Activity:
The answer must be an exact copy of the lines from the one containing "Could you convert" through the end of the records, with the pictures left out.
*** Opening Provided information ***
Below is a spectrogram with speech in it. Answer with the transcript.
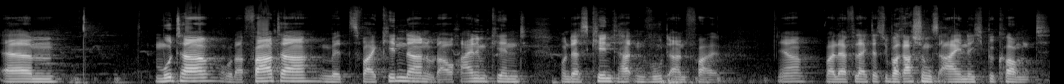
ähm, Mutter oder Vater mit zwei Kindern oder auch einem Kind und das Kind hat einen Wutanfall, ja, weil er vielleicht das Überraschungsei nicht bekommt.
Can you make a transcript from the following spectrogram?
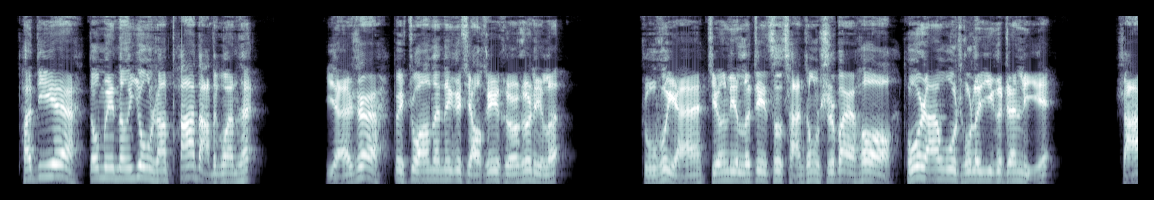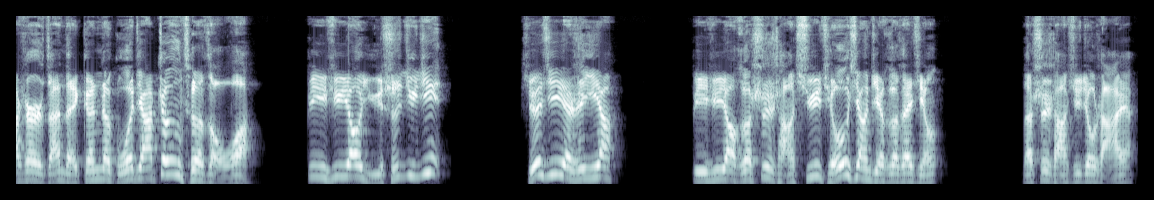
他爹都没能用上他打的棺材，也是被装在那个小黑盒盒里了。主妇眼经历了这次惨痛失败后，突然悟出了一个真理。啥事儿咱得跟着国家政策走啊，必须要与时俱进。学习也是一样，必须要和市场需求相结合才行。那市场需求啥呀？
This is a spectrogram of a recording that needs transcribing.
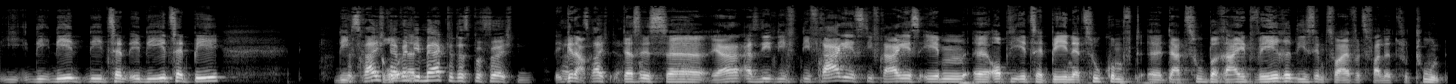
die die die, die EZB die das reicht ja, wenn die Märkte das befürchten. Genau, das, reicht ja. das ist äh, ja, also die die die Frage ist die Frage ist eben, äh, ob die EZB in der Zukunft äh, dazu bereit wäre, dies im Zweifelsfalle zu tun.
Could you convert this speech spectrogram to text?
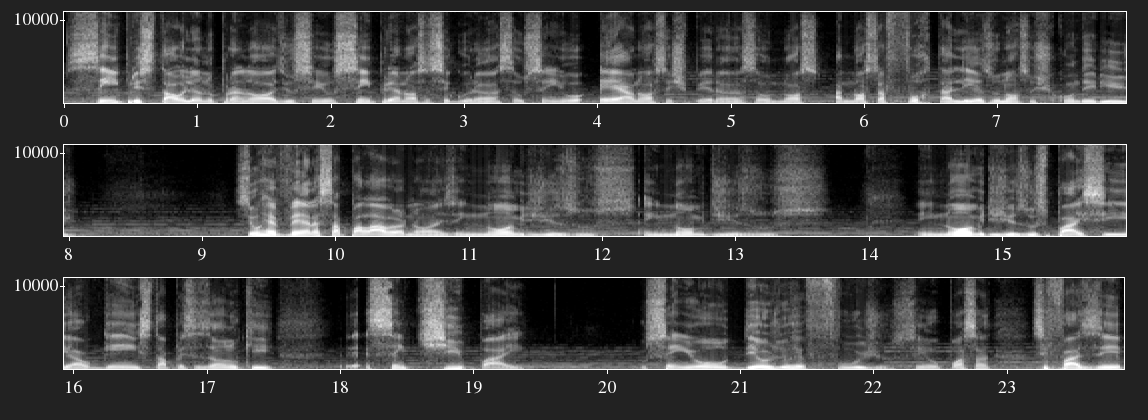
sempre está olhando para nós e o Senhor sempre é a nossa segurança, o Senhor é a nossa esperança, o nosso, a nossa fortaleza, o nosso esconderijo. O Senhor revela essa palavra a nós, em nome de Jesus, em nome de Jesus. Em nome de Jesus, Pai, se alguém está precisando que eh, sentir, Pai, o Senhor, o Deus do refúgio, o Senhor possa se fazer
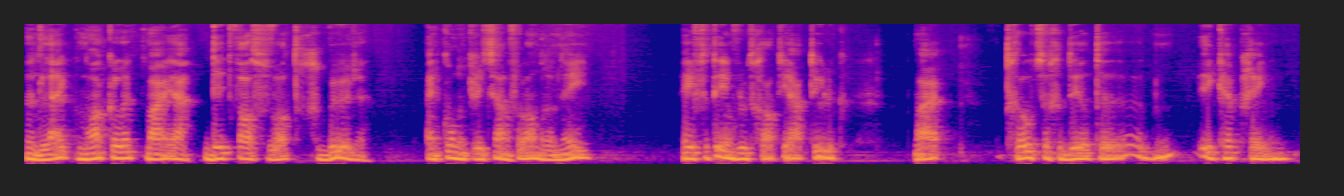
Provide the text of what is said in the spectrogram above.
Het lijkt makkelijk, maar ja, dit was wat gebeurde. En kon ik er iets aan veranderen? Nee. Heeft het invloed gehad? Ja, tuurlijk. Maar het grootste gedeelte, ik heb geen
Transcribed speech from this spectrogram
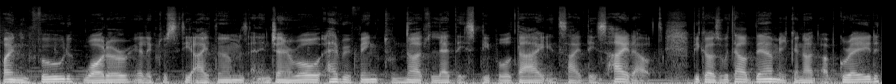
finding food, water, electricity items, and in general everything to not let his people die inside this hideout, because without them he cannot upgrade,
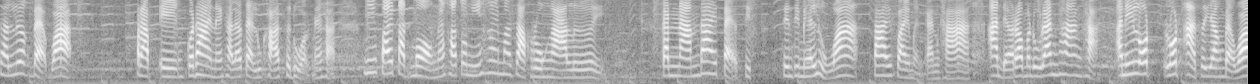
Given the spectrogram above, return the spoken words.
จะเลือกแบบว่าปรับเองก็ได้นะคะ แล้วแต่ลูกค้าสะดวกนะคะ มีไฟตัดหมอกนะคะ ตัวนี้ให้มาจากโรงงานเลย กันน้ำได้ 80 เซนติเมตรหรือว่าใต้ไฟเหมือนกันค่ะอะเดี๋ยวเรามาดูด้านข้างค่ะ อันนี้รถรถอาจจะยังแบบว่า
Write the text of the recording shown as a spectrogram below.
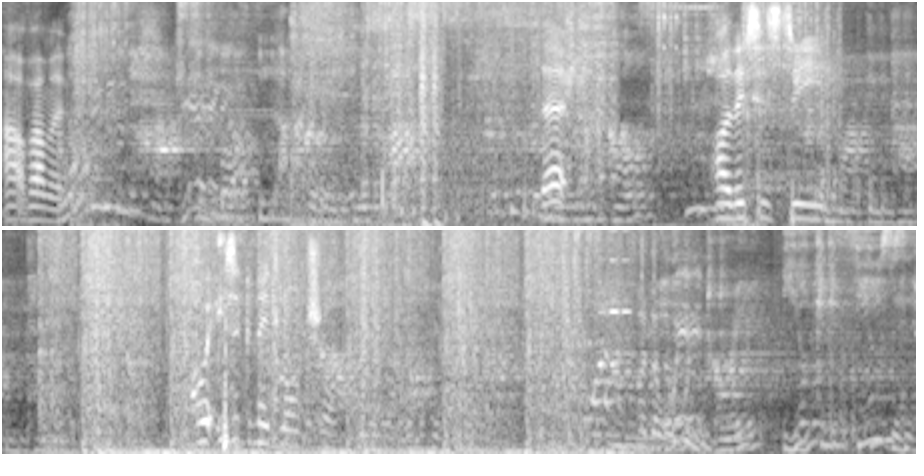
out of ammo. Weapons and hacks can both be upgraded in the process. There. Oh, this is the. Oh, it is a grenade launcher. For the win. You can fuse it,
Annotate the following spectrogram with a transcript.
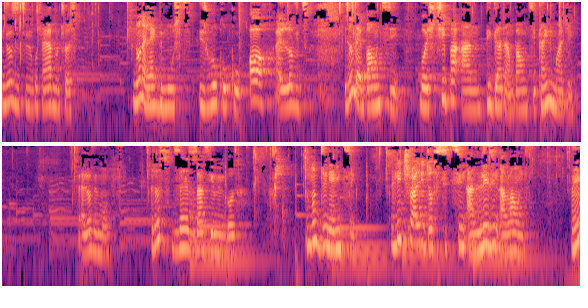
Just eating because I have no choice. The one I like the most is Rococo. Oh, I love it. It's just like Bounty, but it's cheaper and bigger than Bounty. Can you imagine? I love it more. I just decided to start filming but I'm not doing anything. Literally just sitting and lazing around. Eh?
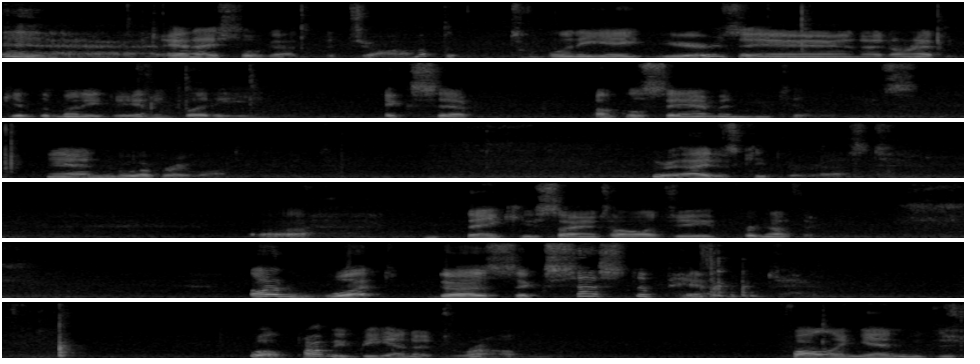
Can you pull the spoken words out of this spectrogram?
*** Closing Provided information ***
Result:
Could you convert this speech spectrogram to text?
sempre está olhando para nós e o Senhor sempre é a nossa segurança, o Senhor é a nossa esperança, o nosso, a nossa fortaleza, o nosso esconderijo. O Senhor revela essa palavra a nós, em nome de Jesus, em nome de Jesus. Em nome de Jesus, Pai, se alguém está precisando que eh, sentir, Pai, o Senhor, o Deus do refúgio, o Senhor possa se fazer
Provide the text of what is said in the spectrogram above.
Het lijkt makkelijk, maar ja, dit was wat gebeurde. En kon ik er iets aan veranderen? Nee. Heeft het invloed gehad? Ja, tuurlijk. Maar het grootste gedeelte, ik heb geen
Transcribed speech from this spectrogram
finding food, water, electricity items, and in general everything to not let his people die inside this hideout, because without them he cannot upgrade,
Given the spectrogram above, return the spoken words.
จะเลือกแบบว่าปรับเองก็ได้นะคะ แล้วแต่ลูกค้าสะดวกนะคะ มีไฟตัดหมอกนะคะ ตัวนี้ให้มาจากโรงงานเลย กันน้ำได้ 80 เซนติเมตรหรือว่าใต้ไฟเหมือนกันค่ะอะเดี๋ยวเรามาดูด้านข้างค่ะ อันนี้รถรถอาจจะยังแบบว่า
Write the text of the recording shown as a spectrogram below.
out of ammo. Weapons and hacks can both be upgraded in the process. There. Oh, this is the. Oh, it is a grenade launcher. For the win. You can fuse it,
Annotate the following spectrogram with a transcript.
Just eating because I have no choice. The one I like the most is Rococo. Oh, I love it. It's just like Bounty, but it's cheaper and bigger than Bounty. Can you imagine? I love it more. I just decided to start filming but I'm not doing anything. Literally just sitting and lazing around. Eh?
Can you pull the spoken words out of this spectrogram?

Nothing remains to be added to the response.